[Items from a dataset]
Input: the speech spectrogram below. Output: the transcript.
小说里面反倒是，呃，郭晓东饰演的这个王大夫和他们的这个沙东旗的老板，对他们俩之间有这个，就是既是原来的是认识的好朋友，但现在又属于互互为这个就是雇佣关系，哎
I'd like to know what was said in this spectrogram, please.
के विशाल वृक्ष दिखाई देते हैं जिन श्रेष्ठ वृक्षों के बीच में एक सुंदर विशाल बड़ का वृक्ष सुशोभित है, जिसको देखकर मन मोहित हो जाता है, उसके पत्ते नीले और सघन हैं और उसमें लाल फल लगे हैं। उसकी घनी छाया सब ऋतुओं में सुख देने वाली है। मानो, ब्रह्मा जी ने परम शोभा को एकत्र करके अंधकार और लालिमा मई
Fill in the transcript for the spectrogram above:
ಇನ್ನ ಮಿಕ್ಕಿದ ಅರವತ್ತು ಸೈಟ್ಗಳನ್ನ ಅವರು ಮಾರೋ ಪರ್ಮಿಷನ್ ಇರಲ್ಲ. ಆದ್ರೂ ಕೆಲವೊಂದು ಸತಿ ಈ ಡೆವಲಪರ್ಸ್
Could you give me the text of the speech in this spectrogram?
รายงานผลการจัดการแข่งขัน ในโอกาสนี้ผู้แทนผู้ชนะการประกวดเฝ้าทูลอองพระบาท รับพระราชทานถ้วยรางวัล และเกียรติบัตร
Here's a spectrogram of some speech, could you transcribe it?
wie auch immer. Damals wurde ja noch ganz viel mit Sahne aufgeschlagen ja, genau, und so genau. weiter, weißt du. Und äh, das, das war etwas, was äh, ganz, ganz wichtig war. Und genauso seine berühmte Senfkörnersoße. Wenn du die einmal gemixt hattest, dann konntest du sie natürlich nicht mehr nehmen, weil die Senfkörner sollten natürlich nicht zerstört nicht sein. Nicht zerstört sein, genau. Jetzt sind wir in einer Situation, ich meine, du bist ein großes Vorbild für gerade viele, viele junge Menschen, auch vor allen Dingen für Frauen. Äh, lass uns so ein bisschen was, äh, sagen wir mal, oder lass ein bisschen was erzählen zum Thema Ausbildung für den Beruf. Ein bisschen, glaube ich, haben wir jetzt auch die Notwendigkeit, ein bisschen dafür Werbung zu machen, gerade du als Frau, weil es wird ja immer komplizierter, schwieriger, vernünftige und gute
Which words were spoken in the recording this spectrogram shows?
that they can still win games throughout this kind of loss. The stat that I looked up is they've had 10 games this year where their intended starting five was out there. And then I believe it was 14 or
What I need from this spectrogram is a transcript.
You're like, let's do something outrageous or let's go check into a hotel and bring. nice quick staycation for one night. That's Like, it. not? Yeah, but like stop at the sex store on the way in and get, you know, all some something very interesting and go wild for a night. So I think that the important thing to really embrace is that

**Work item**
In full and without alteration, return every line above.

**Response area**
Input: the speech spectrogram below. Output: the transcript.
小说里面反倒是，呃，郭晓东饰演的这个王大夫和他们的这个沙东旗的老板，对他们俩之间有这个，就是既是原来的是认识的好朋友，但现在又属于互互为这个就是雇佣关系，哎
I'd like to know what was said in this spectrogram, please.
के विशाल वृक्ष दिखाई देते हैं जिन श्रेष्ठ वृक्षों के बीच में एक सुंदर विशाल बड़ का वृक्ष सुशोभित है, जिसको देखकर मन मोहित हो जाता है, उसके पत्ते नीले और सघन हैं और उसमें लाल फल लगे हैं। उसकी घनी छाया सब ऋतुओं में सुख देने वाली है। मानो, ब्रह्मा जी ने परम शोभा को एकत्र करके अंधकार और लालिमा मई
Fill in the transcript for the spectrogram above:
ಇನ್ನ ಮಿಕ್ಕಿದ ಅರವತ್ತು ಸೈಟ್ಗಳನ್ನ ಅವರು ಮಾರೋ ಪರ್ಮಿಷನ್ ಇರಲ್ಲ. ಆದ್ರೂ ಕೆಲವೊಂದು ಸತಿ ಈ ಡೆವಲಪರ್ಸ್
Could you give me the text of the speech in this spectrogram?
รายงานผลการจัดการแข่งขัน ในโอกาสนี้ผู้แทนผู้ชนะการประกวดเฝ้าทูลอองพระบาท รับพระราชทานถ้วยรางวัล และเกียรติบัตร
Here's a spectrogram of some speech, could you transcribe it?
wie auch immer. Damals wurde ja noch ganz viel mit Sahne aufgeschlagen ja, genau, und so genau. weiter, weißt du. Und äh, das, das war etwas, was äh, ganz, ganz wichtig war. Und genauso seine berühmte Senfkörnersoße. Wenn du die einmal gemixt hattest, dann konntest du sie natürlich nicht mehr nehmen, weil die Senfkörner sollten natürlich nicht zerstört nicht sein. Nicht zerstört sein, genau. Jetzt sind wir in einer Situation, ich meine, du bist ein großes Vorbild für gerade viele, viele junge Menschen, auch vor allen Dingen für Frauen. Äh, lass uns so ein bisschen was, äh, sagen wir mal, oder lass ein bisschen was erzählen zum Thema Ausbildung für den Beruf. Ein bisschen, glaube ich, haben wir jetzt auch die Notwendigkeit, ein bisschen dafür Werbung zu machen, gerade du als Frau, weil es wird ja immer komplizierter, schwieriger, vernünftige und gute
Which words were spoken in the recording this spectrogram shows?
that they can still win games throughout this kind of loss. The stat that I looked up is they've had 10 games this year where their intended starting five was out there. And then I believe it was 14 or
What I need from this spectrogram is a transcript.
You're like, let's do something outrageous or let's go check into a hotel and bring. nice quick staycation for one night. That's Like, it. not? Yeah, but like stop at the sex store on the way in and get, you know, all some something very interesting and go wild for a night. So I think that the important thing to really embrace is that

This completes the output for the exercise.